Tetrode
 
Join Date: Nov 2007
Location: Cork, Ireland
Posts: 82
Default Re: Building a Spitfire transmitter kit

Quote:
Originally Posted by kalee20 View Post
If the earthing is iffy, the Spitfire would work OK but the RF output would have to fight its way out however it could. If this was via the power supply leads, there's the rectifier diodes in the way, which get turned on and off at mains frequency. So the radiated RF would vary at this rate.
Without an earth at hand, just connect the negative (-) side of the power supply output to the electrical earth.
This is easily done in the case of a CB type power supply where the metal case is connected to earth, just put a link between negative and under one of the chassis screws.

The same goes for receiving - using a car radio indoors with a power supply, LW/MW will only become usable with the negative side grounded

Last edited by colourking; 22nd Jul 2014 at 8:22 pm.
colourking is offline   Reply With Quote
Old 24th Jul 2014, 11:38 pm   #10
FrankB
Hexode
 
Join Date: Oct 2005
Location: Olympia, Washington, USA.
Posts: 423
Default Re: Building a Spitfire transmitter kit

I'd like to inquire where one could buy the kit and the cost?

I'm currently using my Precision E200C sig gen with modulated inputs as a low power part 15 transmitter, but it would be nice to have a dedicated unit.
thanks,
FrankB
FrankB is offline   Reply With Quote
Old 25th Jul 2014, 1:03 am   #11
paulsherwin
Moderator
 
paulsherwin's Avatar
 
Join Date: Jun 2003
Location: Oxford, UK
Posts: 18,443
Default Re: Building a Spitfire transmitter kit

Quote:
Originally Posted by FrankB View Post
I'd like to inquire where one could buy the kit and the cost?
FCC regulations mean it's easier to find off the shelf AM microtransmitters in the US than here in Britain. I use a Wild Planet Radio DJ toy transmitter, bought by a friend from a US branch of Toys'r'us. There's lots of info about this unit if you do some googling. I just had to fit a different crystal and tweak the tank circuit preset.

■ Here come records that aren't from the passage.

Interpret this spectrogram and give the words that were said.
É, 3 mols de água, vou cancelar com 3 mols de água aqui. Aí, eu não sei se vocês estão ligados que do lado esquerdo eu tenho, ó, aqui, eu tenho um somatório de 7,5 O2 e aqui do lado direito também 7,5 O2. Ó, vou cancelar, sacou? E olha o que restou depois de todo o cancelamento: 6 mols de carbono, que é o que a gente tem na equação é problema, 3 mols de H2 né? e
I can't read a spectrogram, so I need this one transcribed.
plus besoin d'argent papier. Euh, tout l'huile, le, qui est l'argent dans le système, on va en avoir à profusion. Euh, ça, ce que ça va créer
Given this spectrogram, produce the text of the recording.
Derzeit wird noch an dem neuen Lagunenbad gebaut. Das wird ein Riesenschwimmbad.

It covers my house well without leaking too far.
paulsherwin is offline   Reply With Quote
Old 6th Sep 2019, 7:59 pm   #12
Julesomega
Hexode
 
Julesomega's Avatar
 
Join Date: Dec 2012
Location: Stockport, Greater Manchester, UK.
Posts: 419
Default Re: Building a Spitfire transmitter kit

Have just been given a Spitfire, trying it today I'd say the output power is compatible with the specification which says DC input to the RF amplifier is 100mW
(the weblink is now 6v6.co.uk/transmitters/spitfire-am-solid-state-transmitter-eu)
The input is shared with the series modulator device, and I'd estimate the RF output is in the region of 1dBm, so you don't really need to worry about being DF'ed out by the Radio Police.

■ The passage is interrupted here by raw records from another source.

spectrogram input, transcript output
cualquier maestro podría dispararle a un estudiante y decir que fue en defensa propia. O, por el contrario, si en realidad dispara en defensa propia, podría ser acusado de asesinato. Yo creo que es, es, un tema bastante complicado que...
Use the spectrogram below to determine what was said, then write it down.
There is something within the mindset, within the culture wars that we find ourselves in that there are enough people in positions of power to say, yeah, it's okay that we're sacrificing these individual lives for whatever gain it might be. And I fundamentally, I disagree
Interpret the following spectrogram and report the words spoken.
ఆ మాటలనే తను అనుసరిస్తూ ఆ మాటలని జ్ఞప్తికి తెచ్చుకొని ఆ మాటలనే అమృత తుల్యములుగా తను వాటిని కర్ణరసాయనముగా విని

A fault means it doesn't tune much below 600kHz, so I'll replace or increase the VCO capacitor. The VCO is the R-C oscillator in the 4046 which gives a phase-locked output to the untuned RF amplifier. I'll also do the suggested mods to the tuning indicator LED before I embark on a QRO enhancement
__________________
- Julian

It's good here
Julesomega is offline   Reply With Quote
Old 14th Oct 2019, 8:00 pm   #13
Top Cap
Octode
 
Top Cap's Avatar
 
Join Date: Mar 2006
Location: Watford, Hertfordshire, UK.
Posts: 1,193
Default Re: Building a Spitfire transmitter kit

I made my Spitfire a bit more useful by housing it into a sloped front box.
A dual hex thumb switch allows easier frequency change and makes for a useful sig gen for aligning at the more common IF frequencies. I also added an optional phase shift oscillator and extended the tuning components together with a ON-ON-ON switch for easy adjustment of the output.
Attached Thumbnails
Click image for larger version

Name:	front panel.jpg
Views:	52
Size:	71.9 KB
ID:	191919   Click image for larger version

Name:	Rear Panel.jpg
Views:	41
Size:	63.7 KB
ID:	191920  
__________________
Whether the Top Cap is Grid or Anode - touching it will give you a buzz either way!
Top Cap is offline   Reply With Quote
Reply

Thread Tools



All times are GMT +1. The time now is 7:05 am.


All information and advice on this forum is subject to the WARNING AND DISCLAIMER located at https://www.vintage-radio.net/rules.html.
Failure to heed this warning may result in death or serious injury to yourself and/or others.


Powered by vBulletin®
Copyright ©2000 - 2019, vBulletin Solutions, Inc.
Copyright ©2002 - 2019, Paul Stenning.